--- WORK INSTRUCTIONS ---
Starting at the line that contains "Please extract the", repeat each line of the listing below through the last one, exactly, and leave out every picture.
- - -
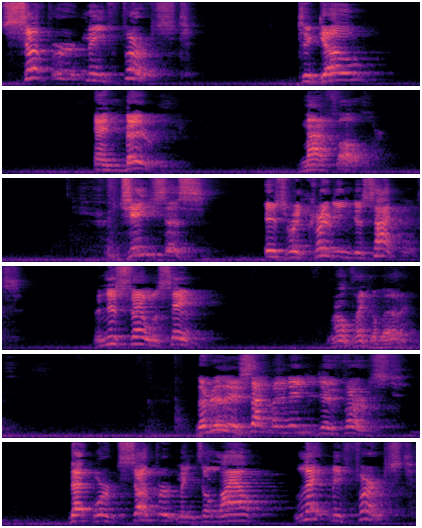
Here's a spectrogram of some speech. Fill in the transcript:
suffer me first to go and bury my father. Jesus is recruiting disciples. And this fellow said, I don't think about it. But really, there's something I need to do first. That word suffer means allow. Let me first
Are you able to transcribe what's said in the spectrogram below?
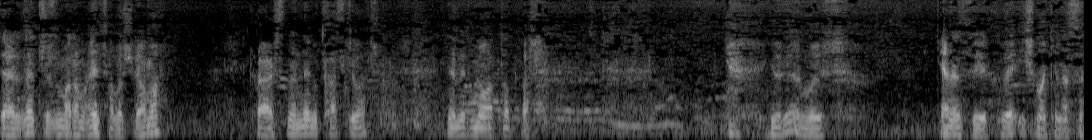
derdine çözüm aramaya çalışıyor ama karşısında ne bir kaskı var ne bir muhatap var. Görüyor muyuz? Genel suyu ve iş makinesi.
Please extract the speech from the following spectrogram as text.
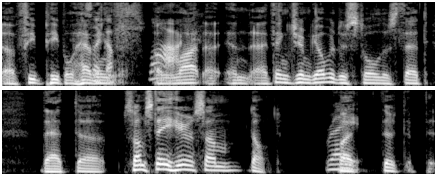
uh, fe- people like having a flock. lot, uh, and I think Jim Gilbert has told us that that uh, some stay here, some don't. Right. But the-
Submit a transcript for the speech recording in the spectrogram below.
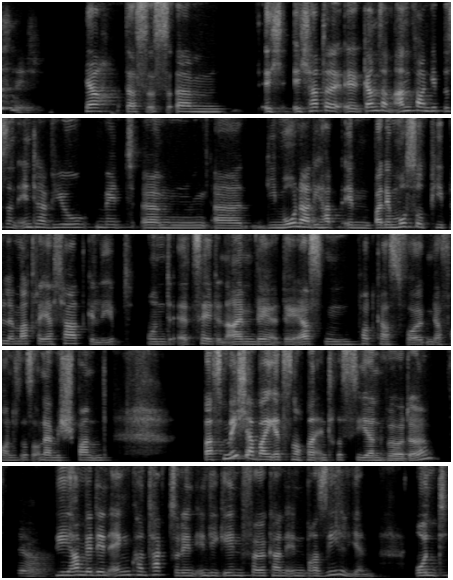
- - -
--- ANSWER FOR THE TASK ---
Please extract the speech from the following spectrogram as text.
uh, fe- people like having a flock. lot, uh, and I think Jim Gilbert has told us that that uh, some stay here, some don't. Right. But the-
Submit a transcript for the speech recording in the spectrogram below.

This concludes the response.